The BBC has been forced to delay the launch of its new Micro:Bit computer that it had planned to dish out to school kids, following manufacturing problems.
Wired reports that the corporation had been planning to distribute 1m of the devices to Year 7 pupils as they start school this month to encourage them to get coding, but it now looks like kids won't be receiving their tiny computers until as late as the Spring term next year. What makes this particularly annoying is that the news will no doubt upset teachers' lesson plans, and limit the value that kids will get out of the new device.
The problems apparently stem from tough delivery deadlines and redesigns late in the manufacturing process. The original prototype that was originally shown off to the press was eventually deemed "too ugly", and the features that were demanded kept changing. Apparently even how the device would be powered changed at the last minute - changing from a "coin shaped" round battery to an external AA battery pack.
What makes it slightly awkward for the BBC is that the initial release was supposed to coincide with the BBC's massive Make It Digital season of programmes which started this week - perhaps most notably with a feature length drama on the Grand Theft Auto controversy starring Daniel Radcliffe as Rockstar founder Dan Houser.

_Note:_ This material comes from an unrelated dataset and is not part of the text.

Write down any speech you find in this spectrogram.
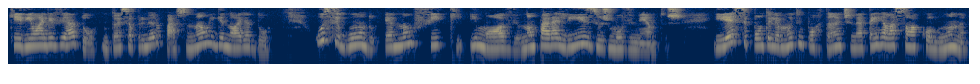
que iriam aliviar a dor. Então, esse é o primeiro passo: não ignore a dor. O segundo é não fique imóvel, não paralise os movimentos. E esse ponto ele é muito importante, né? Até em relação à coluna.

As Wired notes, the delay isn't without precedent from a generation ago. The original BBC Micro computer was released in 1982 after lengthly delays - prompting outcry from commentators back then too.